  • 2010 Enforce singletons If you want to dene a class that allows only one object to be instantiated, enforce this by hiding all the constructors of the class and providing a static routine to access the classs single instance. public class MaxId { private MaxId() {} public static MaxId GetInstance() { /*..*/ } } 2004 ! ! 1993
  • Enforce singletons If you want to dene a class that allows only one object to be instantiated, enforce this by hiding all the constructors of the class and providing a static routine to access the classs single instance. public class MaxId { private MaxId() {} public static MaxId GetInstance() { /*..*/ } } 2004
  • 2011 Prefer Write-Once Variables The more places a variable is manipulated, the harder it is to reason about its current value! Variables that are a permanent xture are easier to think about! Immutables tend to more often be trouble-free 2004 ! ! 2000
  • 2011 Prefer Write-Once Variables The more places a variable is manipulated, the harder it is to reason about its current value! Variables that are a permanent xture are easier to think about! Immutables tend to more often be trouble-free
  • 2011 Design for Unit Tests Most important, is it possible to automatically and thoroughly validate the design using a unit test? If not, you should consider using an alternative design that can be tested. 2004 ! ! 1993
  • Design for Unit Tests Most important, is it possible to automatically and thoroughly validate the design using a unit test?

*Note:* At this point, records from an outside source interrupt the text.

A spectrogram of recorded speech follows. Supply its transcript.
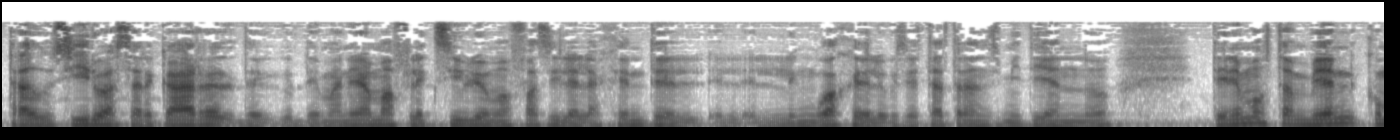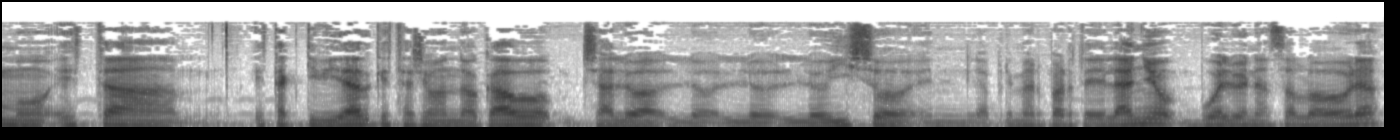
traducir o acercar de, manera más flexible o más fácil a la gente el, lenguaje de lo que se está transmitiendo. Tenemos también como esta, esta actividad que está llevando a cabo, ya lo hizo en la primera parte del año, vuelven a hacerlo ahora,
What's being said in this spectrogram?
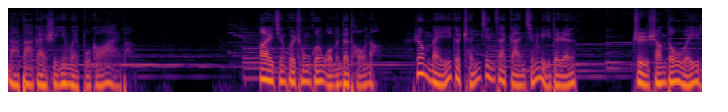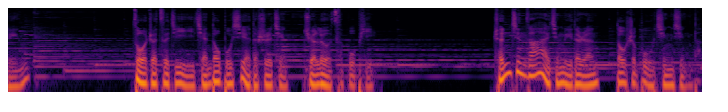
那大概是因为不够爱吧。爱情会冲昏我们的头脑，让每一个沉浸在感情里的人。智商都为零，做着自己以前都不屑的事情，却乐此不疲。沉浸在爱情里的人都是不清醒的。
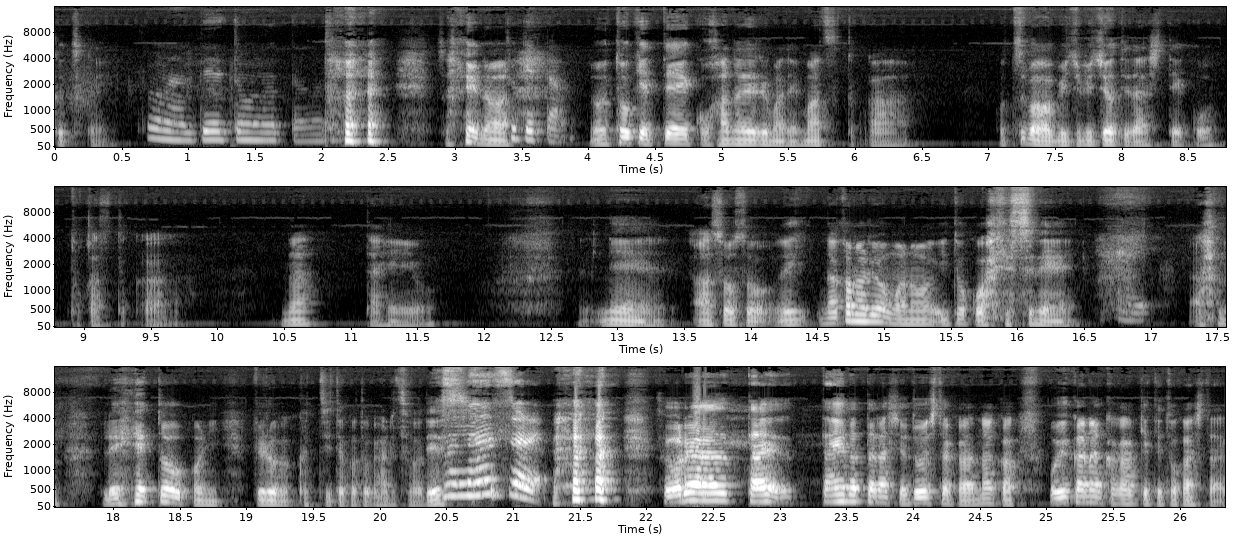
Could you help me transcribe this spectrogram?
くっつくんよそうなんでどうなったの そういうのは溶けたの溶けてこう離れるまで待つとか、こう唾をビチビチョって出してこう溶かすとか、な、大変よ。ねえ、あ、そうそう。え中野龍馬のいとこはですね、はい。あの、冷凍庫にベロがくっついたことがあるそうです。何それ それは大大変だったらしいよ。どうしたか、なんかお湯かなんかかけて溶かした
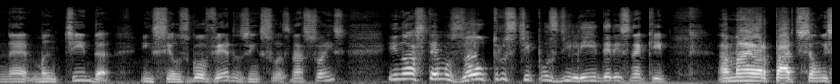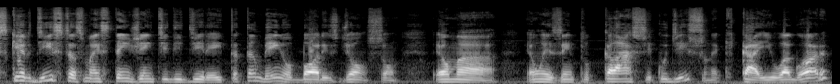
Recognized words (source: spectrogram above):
né, mantida em seus governos, em suas nações, e nós temos outros tipos de líderes, né, que a maior parte são esquerdistas, mas tem gente de direita também. O Boris Johnson é, uma, é um exemplo clássico disso, né, que caiu agora.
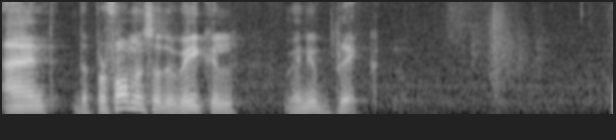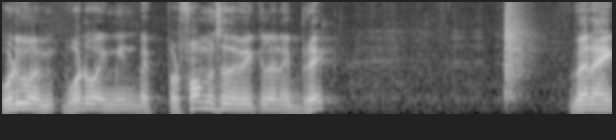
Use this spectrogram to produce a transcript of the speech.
and the performance of the vehicle when you brake. What do, I, what do I mean by performance of the vehicle when I brake? When I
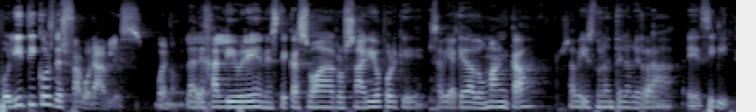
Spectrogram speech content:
políticos desfavorables. Bueno, la dejan libre, en este caso a Rosario, porque se había quedado manca, sabéis, durante la guerra eh, civil.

If not, you should consider using an alternative design that can be tested. ! ! 1993
  • Names and aesthetics Small changes that help you understand code
  • Use Hungarian Notation for Variables Prex indicates type or intended use! Widely used after use in Microsoft Windows C libraries! Systems Hungarian vs. Apps Hungarian char ch; /* a plain old character */ bool f; /* flags that are always TRUE or FALSE */ char *pch; /* a character pointer */ char **ppch; /* pointer to a character pointer */ char *szName; /* a zero-terminated string */
  • Why? Makes wrong code look wrong [Maguire93], [McConnell04]! Easy to decipher pointer expressions [McConnell04]! Semantic prexes add information that compiler doesnt know about [McConnell04]! Standardized prexes encourage consistent naming [McConnell04]
  • Why not? Encoding adds burden of deciphering [Martin09]! Not necessary for types anymore [Martin09]! Functions and classes are shorter now [Martin09]! Inappropriate in object-oriented systems [Hunt00]! Code is read more than its written [Hunt00]
  • Use Hungarian Notation for Variables 1993 2000 2004 2009 2011
  • Specify interface or implementation in class name Denote in the class name when a class is an interface or when it implements an interface! Typically using prex I for Interface and/or postx Impl for Implementation class IBloober { virtual void blob() = 0; }; ! class BlooberImpl : public IBloober { virtual void blob(); };
  • Why? See whether you are using an interface just from the name
  • Why not? Users shouldnt (have to) know theyre dealing with an interface, better to encode the Impl [Martin09]! Names ending in Impl duplicate information [Freeman10]! Can indicate poorly named interface or design [Freeman10]
  • Specify interface or implementation in class name 1993 2004 2009 2010 ? ?
  • Align similar statements Can be used wherever similar statements are done on multiple lines! Purely aesthetic enhancement customerPurchases = customerPurchases + CustomerSales(customerID); customerBill = customerBill + customerPurchases; totalCustomerBill = customerBill + PreviousBalance(customerID) + LateCharge(customerID); customerRating = Rating(customerID, totalCustomerBill);
  • Why? Alignment scheme shows statements belong together [McConnell93]! Neater listing and quicker scanning [McConnell93]! Column edges provide visual handrails [Boswell11]! Doesnt take much work [Boswell11]